▸ **Your instructions**: All the entries need to be quoted exactly, apart from the pictures, which you should drop.

### Given information ###

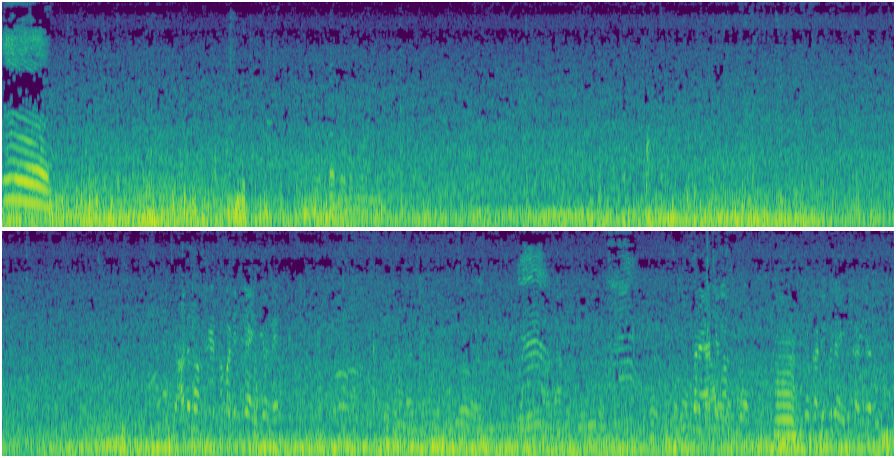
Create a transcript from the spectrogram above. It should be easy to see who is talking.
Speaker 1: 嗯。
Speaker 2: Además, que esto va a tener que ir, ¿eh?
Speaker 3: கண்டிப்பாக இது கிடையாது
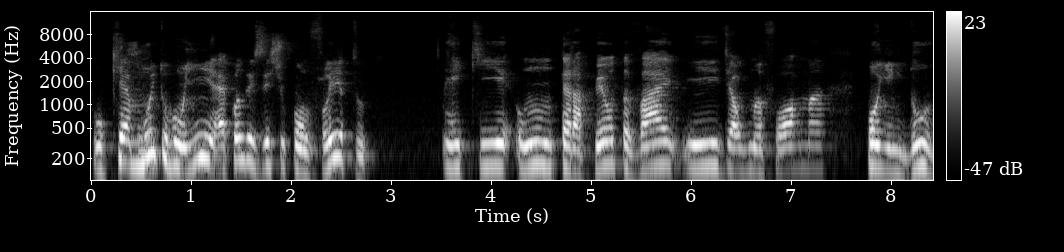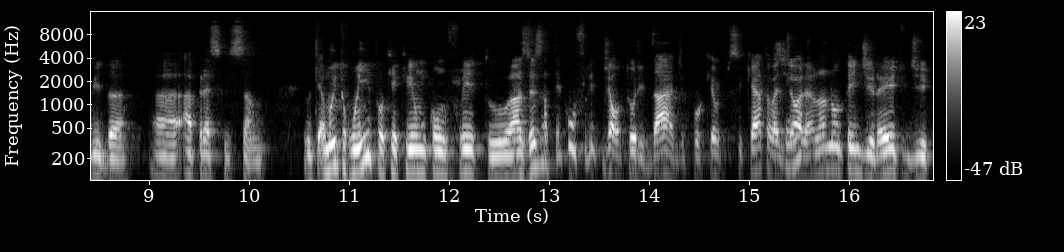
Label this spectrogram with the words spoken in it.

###

▸ **Solution**:
Create a transcript from the spectrogram above. It should be easy to see who is talking.
Speaker 1: 嗯。
Speaker 2: Además, que esto va a tener que ir, ¿eh?
Speaker 3: கண்டிப்பாக இது கிடையாது
Label this spectrogram with the words spoken in it.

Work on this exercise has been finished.